─── RECORDS SHOWN ───

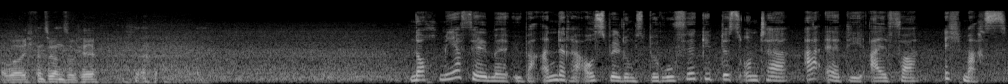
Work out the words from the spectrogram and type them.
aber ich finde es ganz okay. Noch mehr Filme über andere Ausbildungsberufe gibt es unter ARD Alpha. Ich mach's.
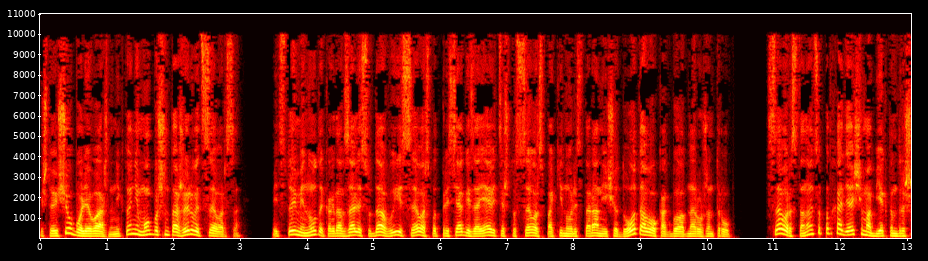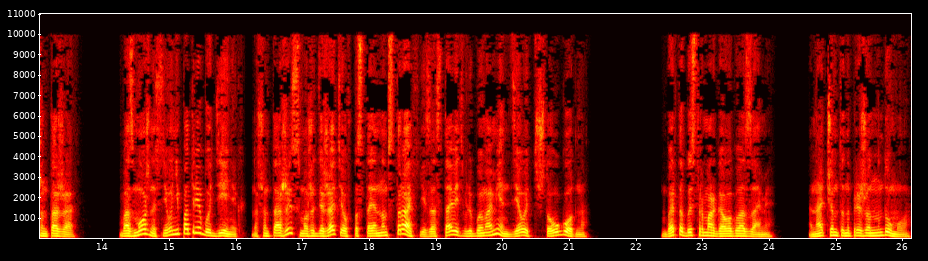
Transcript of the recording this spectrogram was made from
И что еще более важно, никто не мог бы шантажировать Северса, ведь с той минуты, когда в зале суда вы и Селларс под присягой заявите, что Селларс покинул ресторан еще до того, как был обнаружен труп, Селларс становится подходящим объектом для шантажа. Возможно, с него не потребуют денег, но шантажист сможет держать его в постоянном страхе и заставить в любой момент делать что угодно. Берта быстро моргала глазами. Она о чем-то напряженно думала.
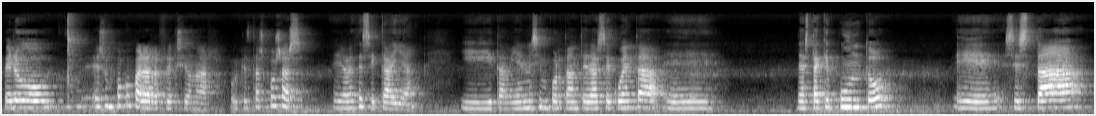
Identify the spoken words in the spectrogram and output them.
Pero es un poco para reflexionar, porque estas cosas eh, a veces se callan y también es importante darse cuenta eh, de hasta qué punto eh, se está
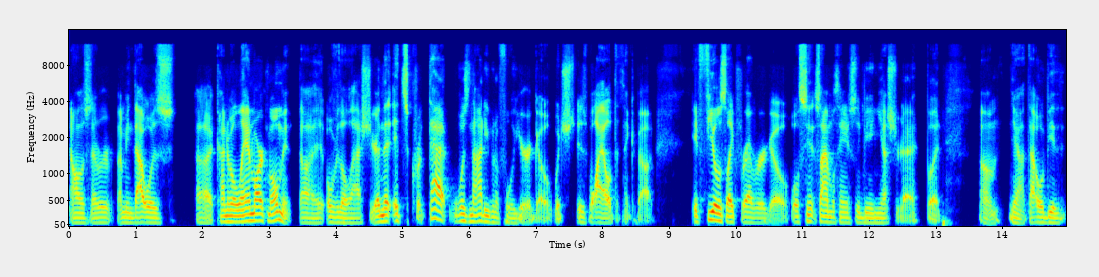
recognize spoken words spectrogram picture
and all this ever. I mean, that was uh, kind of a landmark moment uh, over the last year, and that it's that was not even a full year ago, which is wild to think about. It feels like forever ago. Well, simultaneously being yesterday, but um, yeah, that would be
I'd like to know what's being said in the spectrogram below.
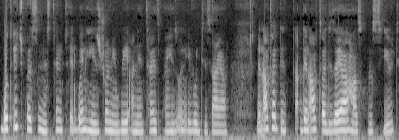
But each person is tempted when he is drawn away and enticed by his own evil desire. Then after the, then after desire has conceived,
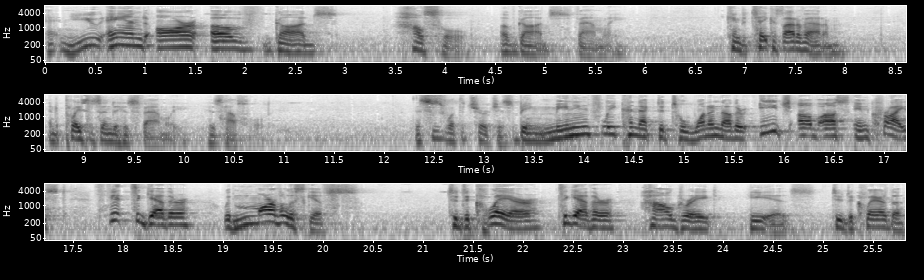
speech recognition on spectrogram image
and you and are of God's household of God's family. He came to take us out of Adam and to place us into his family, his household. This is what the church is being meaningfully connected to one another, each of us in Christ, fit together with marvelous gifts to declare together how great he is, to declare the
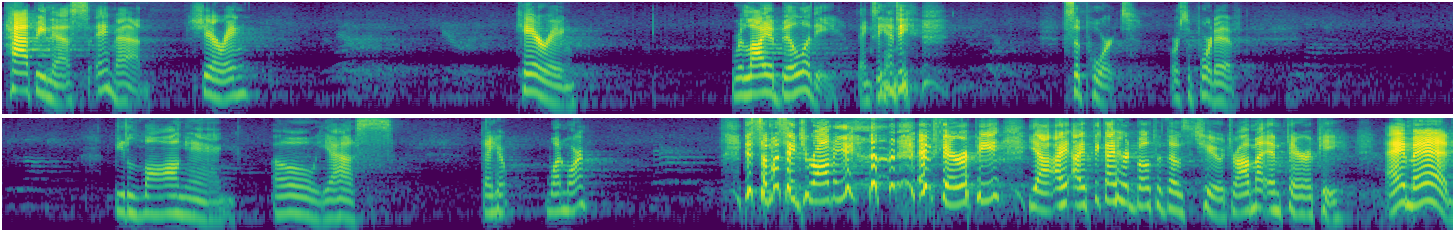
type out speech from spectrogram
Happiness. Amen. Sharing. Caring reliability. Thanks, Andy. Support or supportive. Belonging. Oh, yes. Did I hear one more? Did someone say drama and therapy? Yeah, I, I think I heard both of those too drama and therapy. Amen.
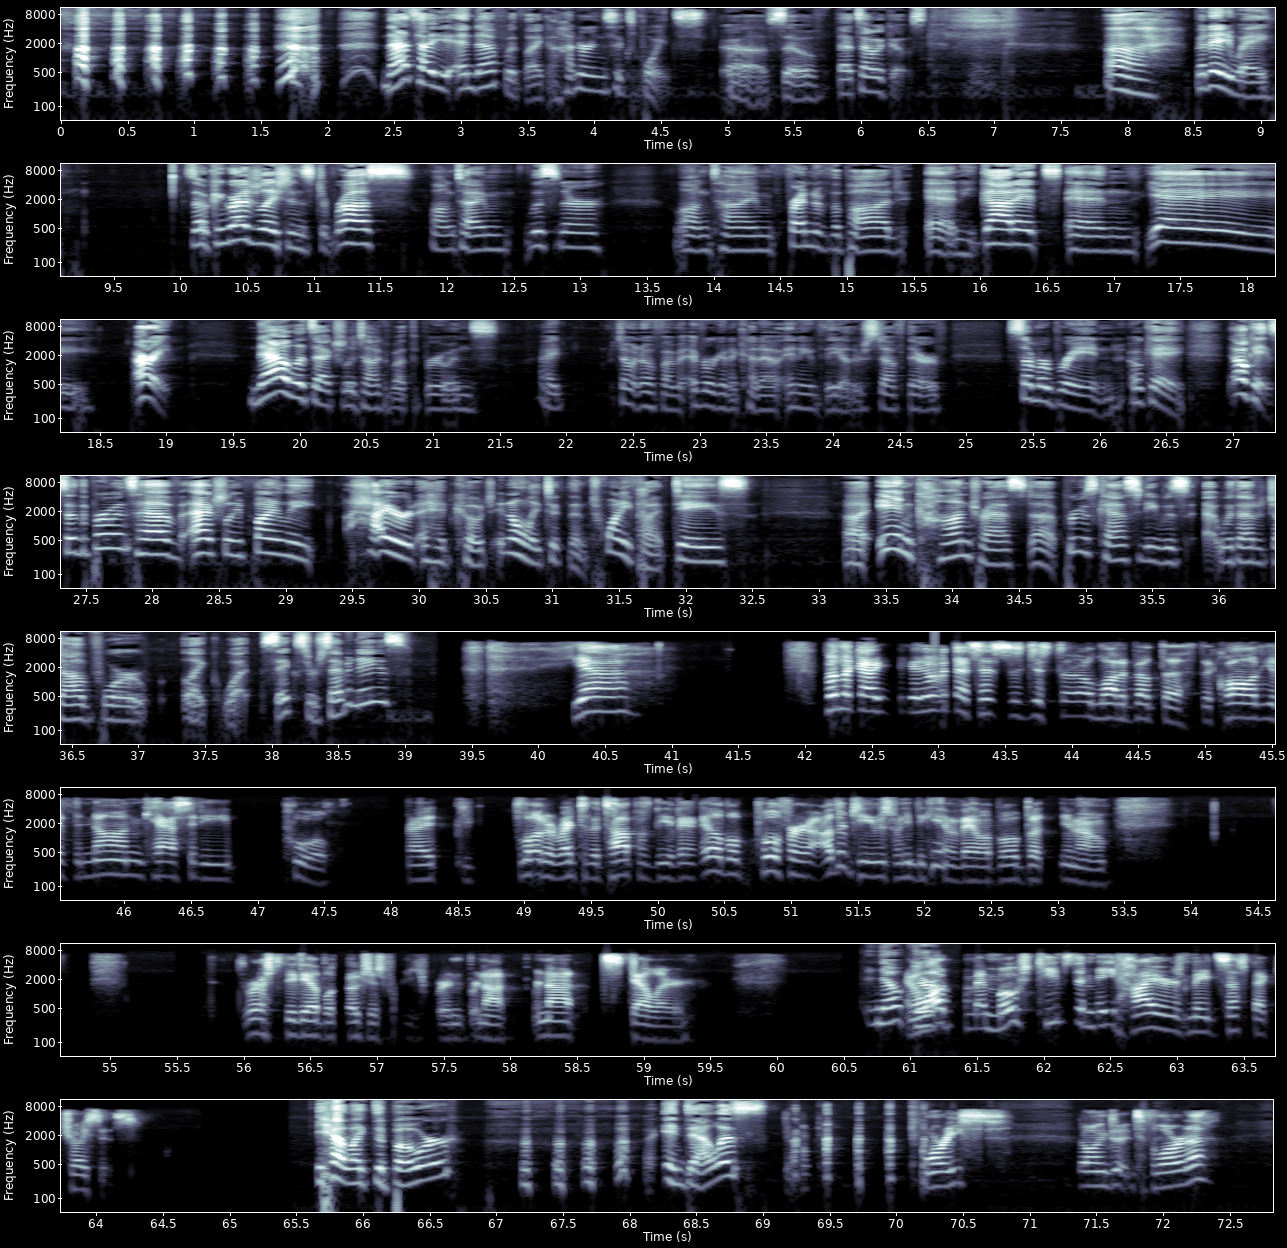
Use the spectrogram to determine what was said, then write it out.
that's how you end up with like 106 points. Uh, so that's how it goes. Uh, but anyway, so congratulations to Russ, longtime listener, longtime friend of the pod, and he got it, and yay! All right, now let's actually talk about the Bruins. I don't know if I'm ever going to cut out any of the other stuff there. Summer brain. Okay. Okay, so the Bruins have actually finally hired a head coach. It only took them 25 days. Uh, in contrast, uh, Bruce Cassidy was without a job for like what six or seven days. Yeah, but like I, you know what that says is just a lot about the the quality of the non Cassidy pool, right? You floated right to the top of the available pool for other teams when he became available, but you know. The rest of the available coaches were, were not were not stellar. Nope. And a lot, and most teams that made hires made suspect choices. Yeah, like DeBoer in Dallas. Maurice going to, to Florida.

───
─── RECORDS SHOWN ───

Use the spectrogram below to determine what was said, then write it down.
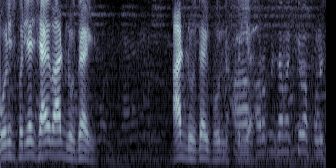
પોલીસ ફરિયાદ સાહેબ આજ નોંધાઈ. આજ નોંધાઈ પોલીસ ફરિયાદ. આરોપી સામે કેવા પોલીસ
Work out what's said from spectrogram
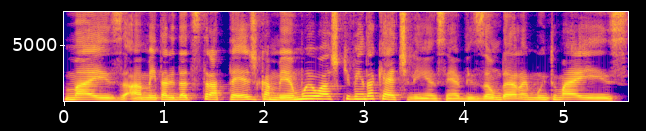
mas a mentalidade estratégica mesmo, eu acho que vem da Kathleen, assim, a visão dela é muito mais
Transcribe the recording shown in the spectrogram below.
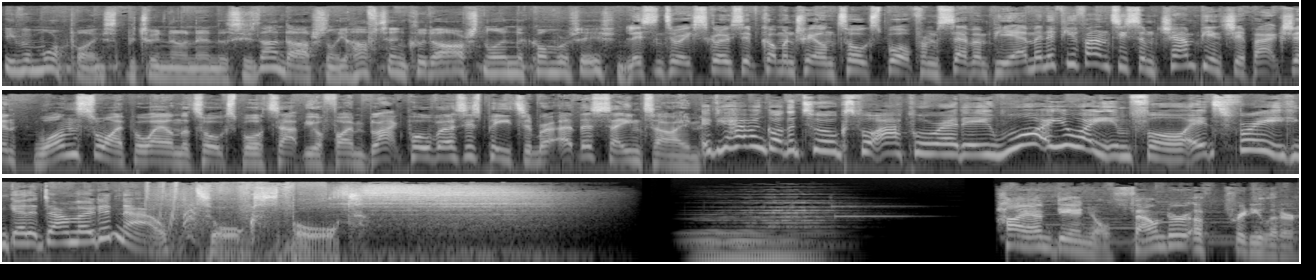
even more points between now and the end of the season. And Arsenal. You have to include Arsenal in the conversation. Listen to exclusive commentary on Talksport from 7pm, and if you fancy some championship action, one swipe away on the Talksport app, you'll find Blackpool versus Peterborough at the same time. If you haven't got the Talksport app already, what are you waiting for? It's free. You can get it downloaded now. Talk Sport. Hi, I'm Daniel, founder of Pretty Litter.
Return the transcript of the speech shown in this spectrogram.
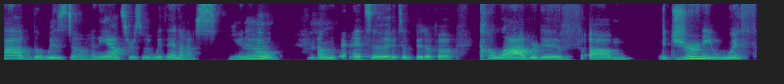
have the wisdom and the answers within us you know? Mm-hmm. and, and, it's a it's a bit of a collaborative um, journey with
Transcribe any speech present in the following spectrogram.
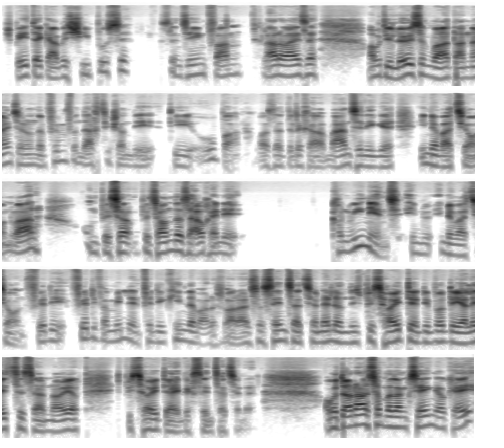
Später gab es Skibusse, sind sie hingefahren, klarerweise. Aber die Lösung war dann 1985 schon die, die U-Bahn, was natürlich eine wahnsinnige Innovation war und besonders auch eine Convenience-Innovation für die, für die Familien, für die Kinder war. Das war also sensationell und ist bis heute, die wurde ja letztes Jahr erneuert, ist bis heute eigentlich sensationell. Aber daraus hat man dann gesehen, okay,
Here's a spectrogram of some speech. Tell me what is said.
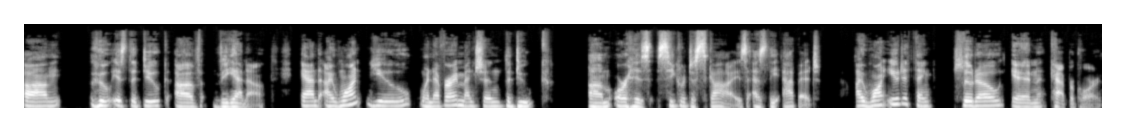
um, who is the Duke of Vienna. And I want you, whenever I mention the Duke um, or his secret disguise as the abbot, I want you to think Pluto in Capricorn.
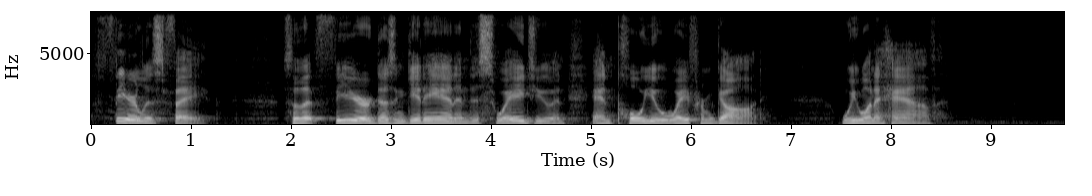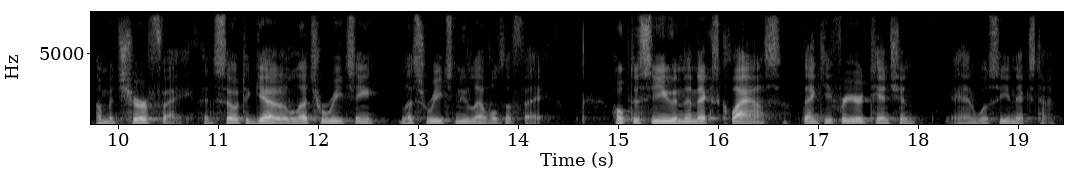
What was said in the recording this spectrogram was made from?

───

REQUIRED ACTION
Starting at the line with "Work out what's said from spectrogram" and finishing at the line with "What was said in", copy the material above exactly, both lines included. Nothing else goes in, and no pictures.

RESULT OF THE TASK
Work out what's said from spectrogram
mas a mentalidade estratégica mesmo, eu acho que vem da Kathleen, assim, a visão dela é muito mais
Transcribe the recording shown in the spectrogram below.
even more points between now and the end of the season. And Arsenal. You have to include Arsenal in the conversation. Listen to exclusive commentary on Talksport from 7pm, and if you fancy some championship action, one swipe away on the Talksport app, you'll find Blackpool versus Peterborough at the same time. If you haven't got the Talksport app already, what are you waiting for? It's free. You can get it downloaded now. Talk Sport. Hi, I'm Daniel, founder of Pretty Litter.
Return the transcript of the speech shown in this spectrogram.
have the wisdom and the answers within us you know? Mm-hmm. and, and, it's a it's a bit of a collaborative um, journey with
Transcribe any speech present in the following spectrogram.
Später gab es Skibusse, sind sie hingefahren, klarerweise. Aber die Lösung war dann 1985 schon die, die U-Bahn, was natürlich eine wahnsinnige Innovation war und besonders auch eine Convenience-Innovation für die, für die Familien, für die Kinder war. Das war also sensationell und ist bis heute, die wurde ja letztes Jahr erneuert, ist bis heute eigentlich sensationell. Aber daraus hat man dann gesehen, okay,
Here's a spectrogram of some speech. Tell me what is said.
um, who is the Duke of Vienna. And I want you, whenever I mention the Duke um, or his secret disguise as the abbot, I want you to think Pluto in Capricorn.
What was said in the recording this spectrogram was made from?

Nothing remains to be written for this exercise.